### YOUR TASK
Before copying, find the line below that contains "Fill in the transcript field"; then return it and all later lines exactly, up to and including the final line, with no pictures.

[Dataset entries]
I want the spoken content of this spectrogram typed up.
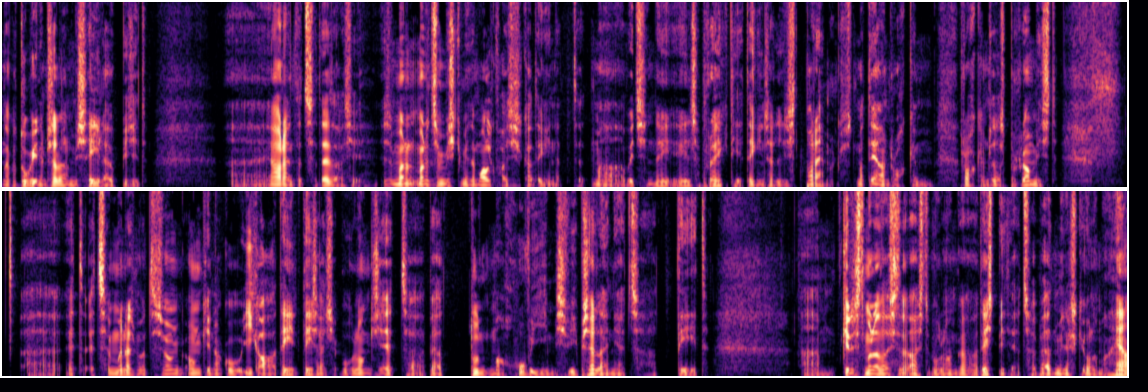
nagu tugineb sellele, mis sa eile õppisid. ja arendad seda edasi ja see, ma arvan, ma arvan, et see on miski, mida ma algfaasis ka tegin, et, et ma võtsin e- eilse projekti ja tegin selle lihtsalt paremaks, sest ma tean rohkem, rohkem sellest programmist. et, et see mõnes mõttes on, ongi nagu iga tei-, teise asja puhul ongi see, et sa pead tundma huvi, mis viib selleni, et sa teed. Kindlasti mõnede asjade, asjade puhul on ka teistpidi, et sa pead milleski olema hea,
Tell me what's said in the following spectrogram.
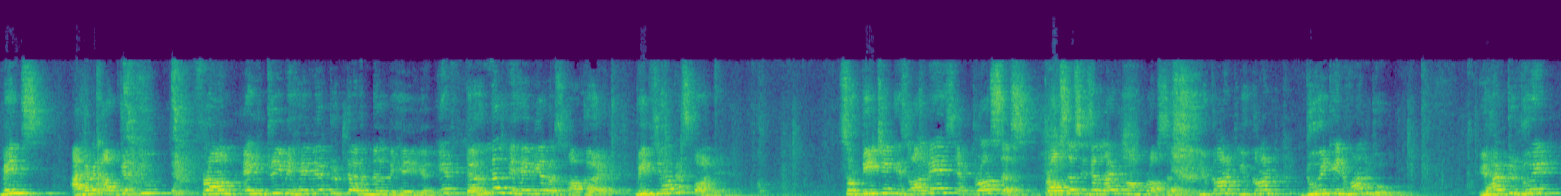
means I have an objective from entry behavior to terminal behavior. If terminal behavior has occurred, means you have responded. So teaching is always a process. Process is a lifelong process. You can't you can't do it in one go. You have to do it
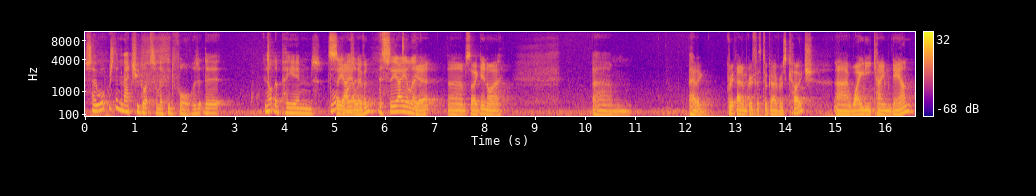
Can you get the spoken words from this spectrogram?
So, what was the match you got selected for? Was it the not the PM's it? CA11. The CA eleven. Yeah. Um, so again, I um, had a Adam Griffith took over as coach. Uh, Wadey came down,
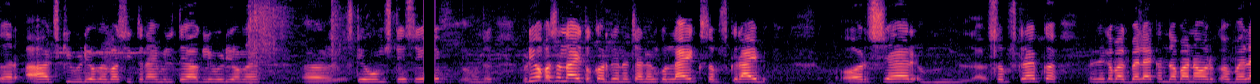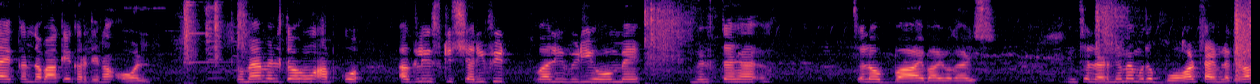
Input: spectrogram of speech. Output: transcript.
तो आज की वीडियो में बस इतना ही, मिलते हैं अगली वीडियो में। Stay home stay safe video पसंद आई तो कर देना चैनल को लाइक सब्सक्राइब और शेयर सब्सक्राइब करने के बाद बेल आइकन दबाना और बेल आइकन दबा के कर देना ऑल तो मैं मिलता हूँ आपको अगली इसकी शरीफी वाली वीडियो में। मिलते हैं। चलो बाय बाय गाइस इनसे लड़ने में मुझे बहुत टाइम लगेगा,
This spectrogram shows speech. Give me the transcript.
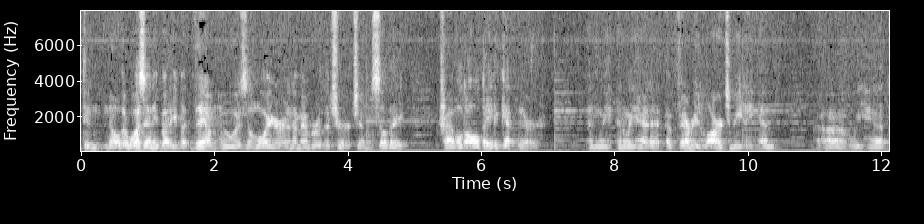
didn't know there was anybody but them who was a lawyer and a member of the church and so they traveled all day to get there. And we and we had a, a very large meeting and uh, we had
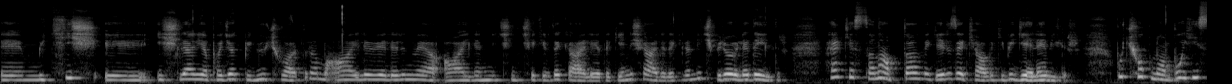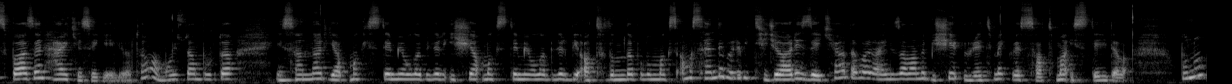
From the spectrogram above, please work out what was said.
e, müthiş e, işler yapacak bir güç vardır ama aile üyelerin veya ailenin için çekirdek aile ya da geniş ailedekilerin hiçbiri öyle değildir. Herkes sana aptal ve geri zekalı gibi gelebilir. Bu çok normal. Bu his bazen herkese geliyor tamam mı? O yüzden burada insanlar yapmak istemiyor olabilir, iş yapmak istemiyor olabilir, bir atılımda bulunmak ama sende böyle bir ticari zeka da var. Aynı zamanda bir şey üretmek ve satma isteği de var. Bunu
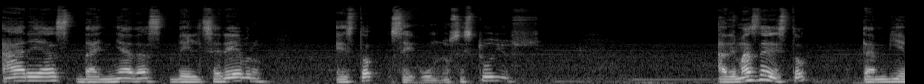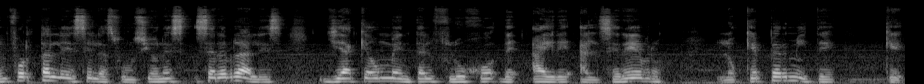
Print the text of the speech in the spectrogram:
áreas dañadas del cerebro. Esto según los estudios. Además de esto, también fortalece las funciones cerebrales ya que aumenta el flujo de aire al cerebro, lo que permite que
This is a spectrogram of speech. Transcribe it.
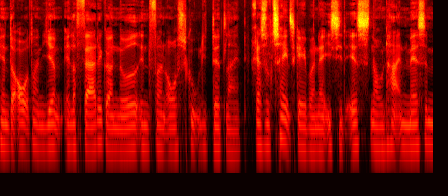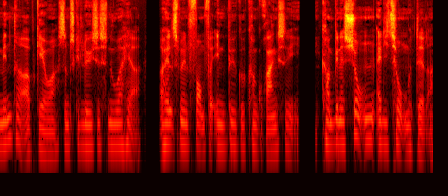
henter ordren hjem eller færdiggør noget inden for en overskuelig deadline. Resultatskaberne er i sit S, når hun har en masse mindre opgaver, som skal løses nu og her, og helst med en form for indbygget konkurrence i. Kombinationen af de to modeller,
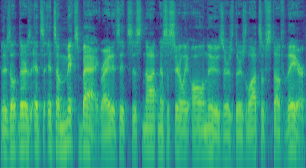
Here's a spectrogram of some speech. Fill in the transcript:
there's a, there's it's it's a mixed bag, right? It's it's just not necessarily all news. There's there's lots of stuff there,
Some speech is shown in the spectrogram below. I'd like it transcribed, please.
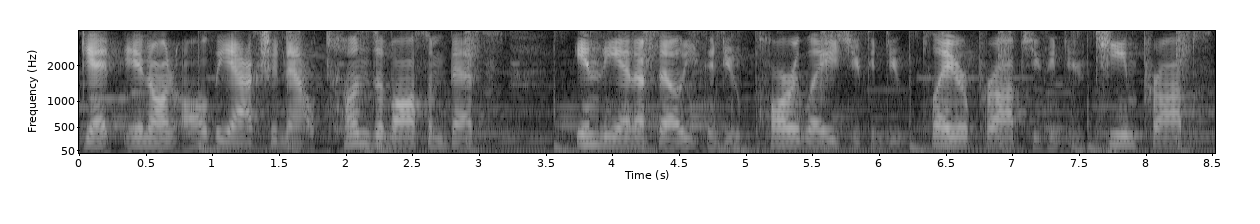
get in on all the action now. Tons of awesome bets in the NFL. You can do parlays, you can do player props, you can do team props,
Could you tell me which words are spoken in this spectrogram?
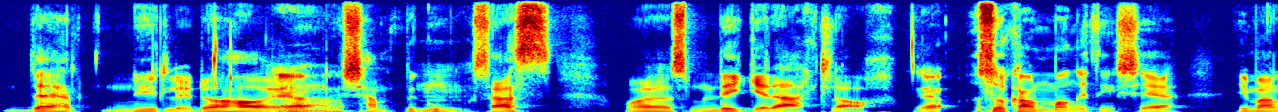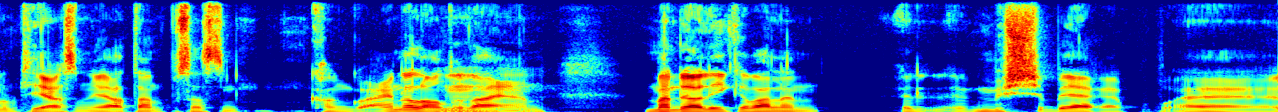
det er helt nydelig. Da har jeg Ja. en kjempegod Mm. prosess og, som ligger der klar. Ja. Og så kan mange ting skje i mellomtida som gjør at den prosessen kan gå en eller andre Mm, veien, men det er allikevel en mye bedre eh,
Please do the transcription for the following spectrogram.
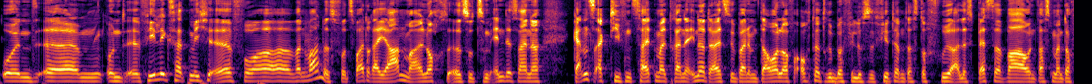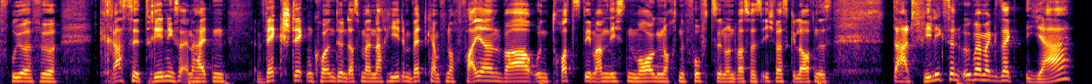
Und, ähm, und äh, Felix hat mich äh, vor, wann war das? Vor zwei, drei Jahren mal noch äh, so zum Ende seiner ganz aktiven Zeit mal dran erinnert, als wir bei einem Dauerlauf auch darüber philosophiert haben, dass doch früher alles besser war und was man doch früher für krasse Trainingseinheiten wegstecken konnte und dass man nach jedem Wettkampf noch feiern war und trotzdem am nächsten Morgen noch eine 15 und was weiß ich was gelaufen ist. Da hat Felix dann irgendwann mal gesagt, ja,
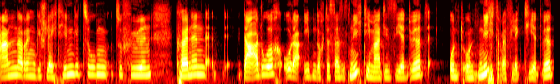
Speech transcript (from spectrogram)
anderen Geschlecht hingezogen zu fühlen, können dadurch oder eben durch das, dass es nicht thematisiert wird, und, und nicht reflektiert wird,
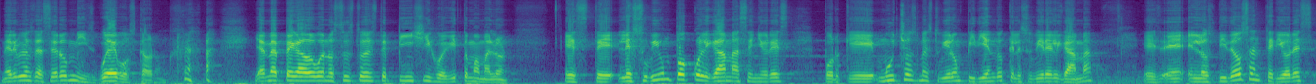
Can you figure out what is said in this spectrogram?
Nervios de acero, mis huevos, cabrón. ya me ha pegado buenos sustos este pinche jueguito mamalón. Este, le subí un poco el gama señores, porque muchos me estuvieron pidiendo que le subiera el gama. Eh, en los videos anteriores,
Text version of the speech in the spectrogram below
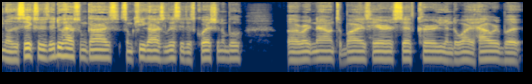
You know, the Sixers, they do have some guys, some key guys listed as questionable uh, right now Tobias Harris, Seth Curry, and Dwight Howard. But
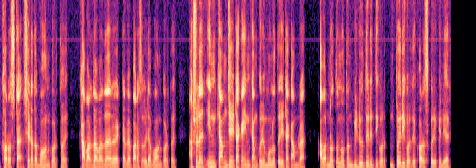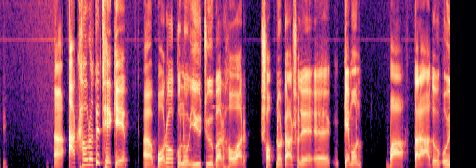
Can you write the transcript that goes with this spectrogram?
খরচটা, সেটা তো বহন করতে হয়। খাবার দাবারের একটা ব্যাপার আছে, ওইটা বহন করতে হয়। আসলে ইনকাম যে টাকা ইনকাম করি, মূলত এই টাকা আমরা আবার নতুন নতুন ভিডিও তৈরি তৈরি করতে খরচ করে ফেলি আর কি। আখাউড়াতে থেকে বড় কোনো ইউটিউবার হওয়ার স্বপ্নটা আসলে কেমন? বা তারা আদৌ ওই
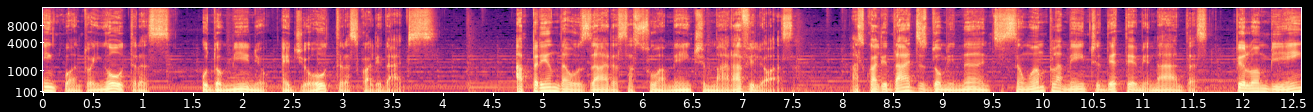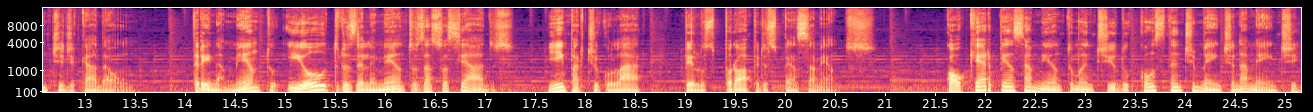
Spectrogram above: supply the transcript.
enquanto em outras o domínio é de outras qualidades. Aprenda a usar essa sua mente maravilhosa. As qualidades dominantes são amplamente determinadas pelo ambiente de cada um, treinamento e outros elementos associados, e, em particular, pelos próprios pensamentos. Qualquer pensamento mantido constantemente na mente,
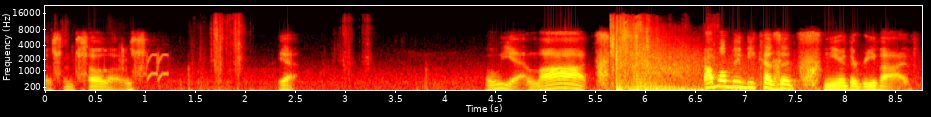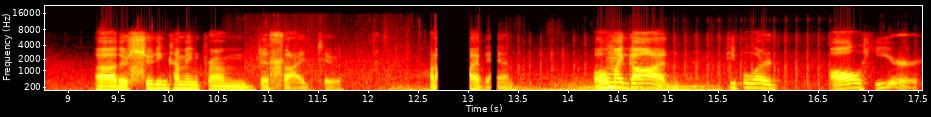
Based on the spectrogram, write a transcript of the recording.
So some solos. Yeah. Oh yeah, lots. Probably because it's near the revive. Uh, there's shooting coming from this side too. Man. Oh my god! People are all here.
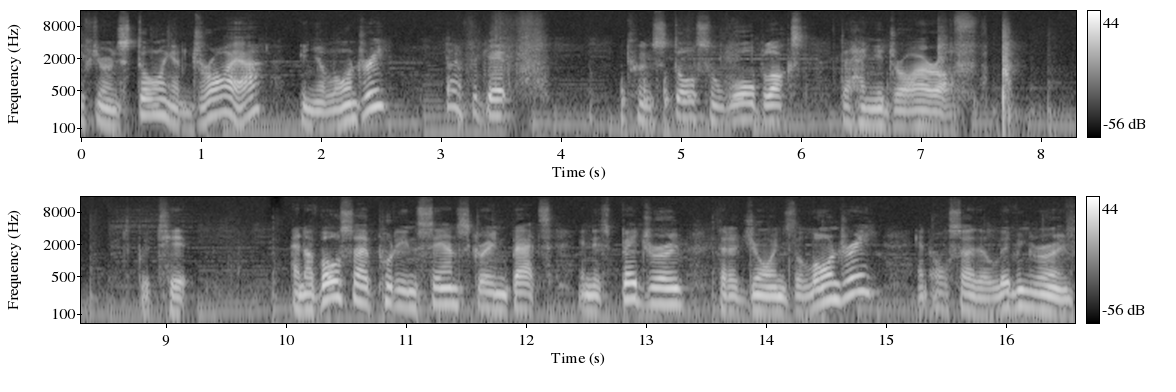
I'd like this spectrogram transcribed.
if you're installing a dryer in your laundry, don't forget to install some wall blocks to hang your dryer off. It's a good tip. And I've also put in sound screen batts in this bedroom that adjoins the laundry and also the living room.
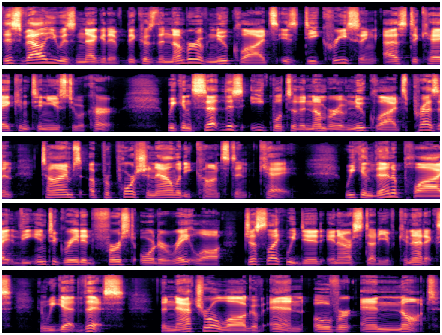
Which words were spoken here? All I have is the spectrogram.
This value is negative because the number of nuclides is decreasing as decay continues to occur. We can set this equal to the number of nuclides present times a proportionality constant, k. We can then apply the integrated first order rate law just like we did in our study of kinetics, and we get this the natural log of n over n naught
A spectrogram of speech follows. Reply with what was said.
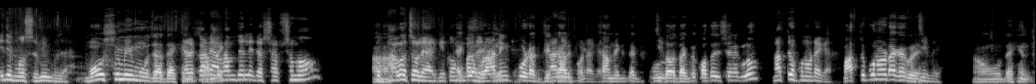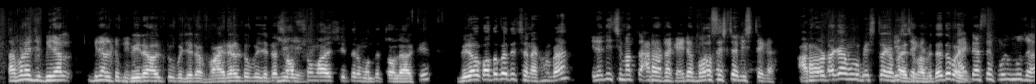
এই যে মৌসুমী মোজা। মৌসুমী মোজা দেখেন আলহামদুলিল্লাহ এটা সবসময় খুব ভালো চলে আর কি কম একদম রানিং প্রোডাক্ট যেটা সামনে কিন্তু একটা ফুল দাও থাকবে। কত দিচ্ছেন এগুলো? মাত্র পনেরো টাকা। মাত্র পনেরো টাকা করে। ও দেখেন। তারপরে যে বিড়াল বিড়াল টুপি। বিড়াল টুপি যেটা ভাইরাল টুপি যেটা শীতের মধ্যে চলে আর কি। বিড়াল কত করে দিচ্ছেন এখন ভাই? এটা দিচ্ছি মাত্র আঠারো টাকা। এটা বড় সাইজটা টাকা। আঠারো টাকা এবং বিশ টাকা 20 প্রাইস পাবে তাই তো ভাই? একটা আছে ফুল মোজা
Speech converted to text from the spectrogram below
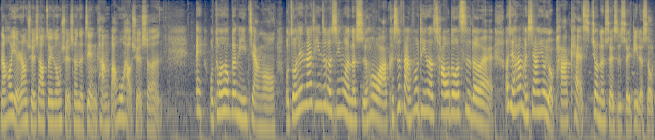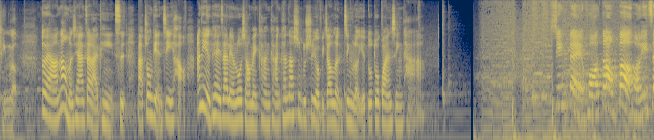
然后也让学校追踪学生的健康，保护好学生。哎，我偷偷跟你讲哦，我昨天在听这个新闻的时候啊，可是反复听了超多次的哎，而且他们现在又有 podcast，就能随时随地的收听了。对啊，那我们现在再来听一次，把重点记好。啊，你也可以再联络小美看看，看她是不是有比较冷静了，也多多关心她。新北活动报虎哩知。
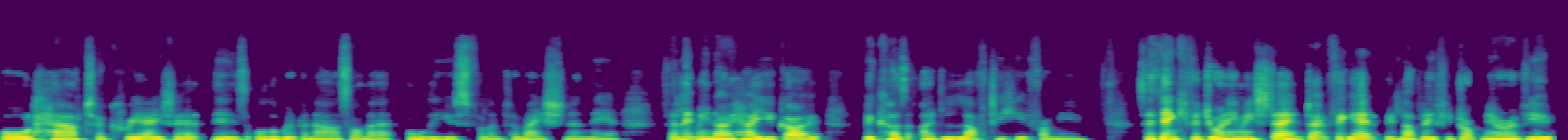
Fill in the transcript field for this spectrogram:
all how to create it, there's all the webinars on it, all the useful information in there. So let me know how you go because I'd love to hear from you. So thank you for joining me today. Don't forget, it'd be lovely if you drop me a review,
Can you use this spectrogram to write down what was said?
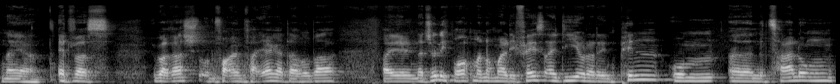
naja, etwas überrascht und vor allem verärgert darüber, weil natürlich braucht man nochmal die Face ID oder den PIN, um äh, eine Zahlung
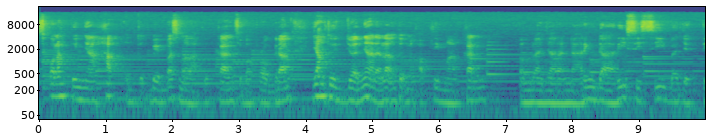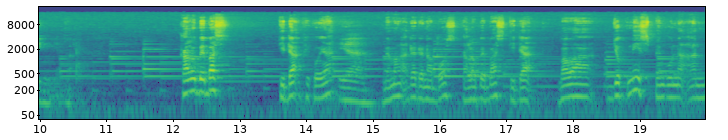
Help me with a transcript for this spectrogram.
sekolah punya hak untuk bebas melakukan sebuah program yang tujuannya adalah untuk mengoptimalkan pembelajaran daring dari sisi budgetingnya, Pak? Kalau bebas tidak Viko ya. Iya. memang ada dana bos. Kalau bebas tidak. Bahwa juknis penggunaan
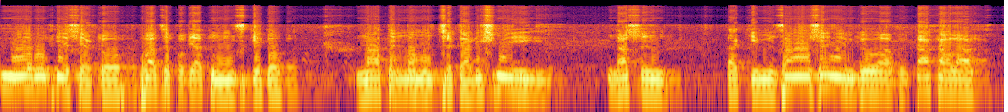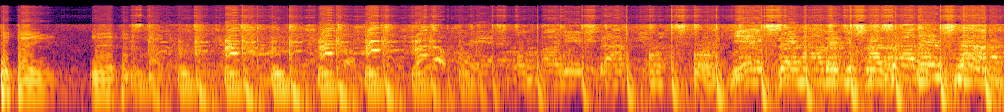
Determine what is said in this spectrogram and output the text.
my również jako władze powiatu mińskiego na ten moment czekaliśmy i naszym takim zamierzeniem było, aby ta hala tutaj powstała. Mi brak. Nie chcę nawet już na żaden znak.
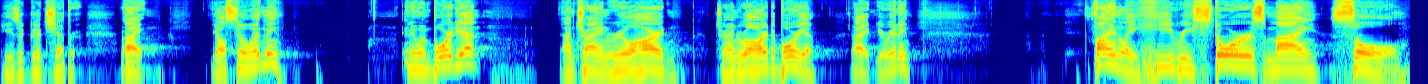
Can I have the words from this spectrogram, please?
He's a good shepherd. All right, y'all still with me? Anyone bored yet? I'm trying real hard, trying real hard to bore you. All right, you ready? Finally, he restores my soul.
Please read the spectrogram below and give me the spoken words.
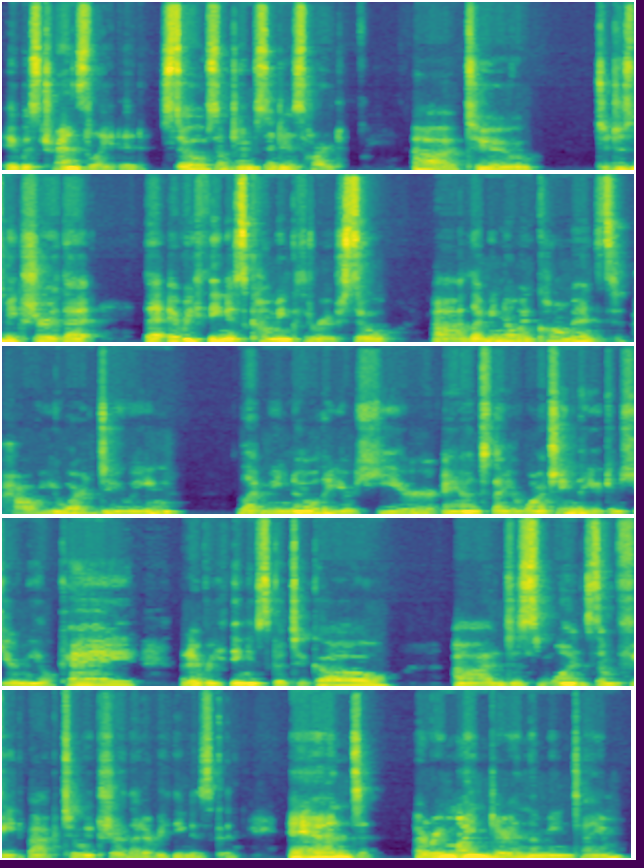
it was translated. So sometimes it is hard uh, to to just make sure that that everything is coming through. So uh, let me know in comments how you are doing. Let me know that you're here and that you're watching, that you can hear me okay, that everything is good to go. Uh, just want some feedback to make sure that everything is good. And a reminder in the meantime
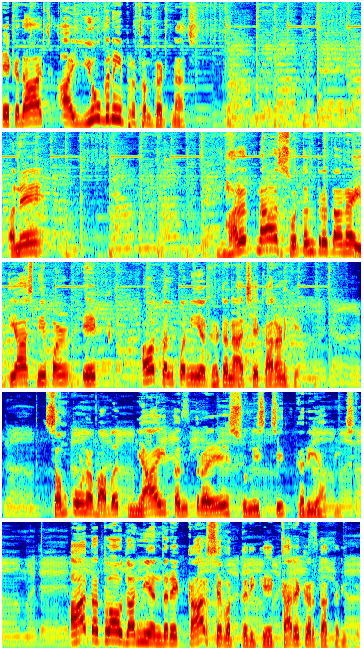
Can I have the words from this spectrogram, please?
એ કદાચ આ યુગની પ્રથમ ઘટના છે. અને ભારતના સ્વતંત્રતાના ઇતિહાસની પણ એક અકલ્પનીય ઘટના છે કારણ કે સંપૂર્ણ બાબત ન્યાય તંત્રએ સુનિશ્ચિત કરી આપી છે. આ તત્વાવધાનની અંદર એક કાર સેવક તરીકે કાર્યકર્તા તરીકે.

### WRITTEN REPLY
Fill in the transcript field for this spectrogram:
all how to create it, there's all the webinars on it, all the useful information in there. So let me know how you go because I'd love to hear from you. So thank you for joining me today. Don't forget, it'd be lovely if you drop me a review,
Can you use this spectrogram to write down what was said?
naja, etwas überrascht und vor allem verärgert darüber, weil natürlich braucht man nochmal die Face ID oder den PIN, um äh, eine Zahlung
Help me with a transcript for this spectrogram.
sekolah punya hak untuk bebas melakukan sebuah program yang tujuannya adalah untuk mengoptimalkan pembelajaran daring dari sisi budgetingnya, Pak? Kalau bebas tidak Viko ya. Iya. memang ada dana bos. Kalau bebas tidak. Bahwa juknis penggunaan
Determine what is said in this spectrogram and output the text.
my również jako władze powiatu mińskiego na ten moment czekaliśmy i naszym takim zamierzeniem było, aby ta hala tutaj powstała. Mi brak. Nie chcę nawet już na żaden znak.
Can I have the words from this spectrogram, please?
He's a good shepherd. All right, y'all still with me? Anyone bored yet? I'm trying real hard, trying real hard to bore you. All right, you ready? Finally, he restores my soul.
Please read the spectrogram below and give me the spoken words.
it was translated. So sometimes it is hard uh, to to just make sure that that everything is coming through. So uh, let me know in comments how you are doing. Let me know that you're here and that you're watching, that you can hear me okay, that everything is good to go. Uh, just want some feedback to make sure that everything is good. And a reminder in the meantime
Can I have the words from this spectrogram, please?
એ કદાચ આ યુગની પ્રથમ ઘટના છે. અને ભારતના સ્વતંત્રતાના ઇતિહાસની પણ એક અકલ્પનીય ઘટના છે કારણ કે સંપૂર્ણ બાબત ન્યાય તંત્રએ સુનિશ્ચિત કરી આપી છે. આ તત્વાવધાનની અંદર એક કાર સેવક તરીકે કાર્યકર્તા તરીકે.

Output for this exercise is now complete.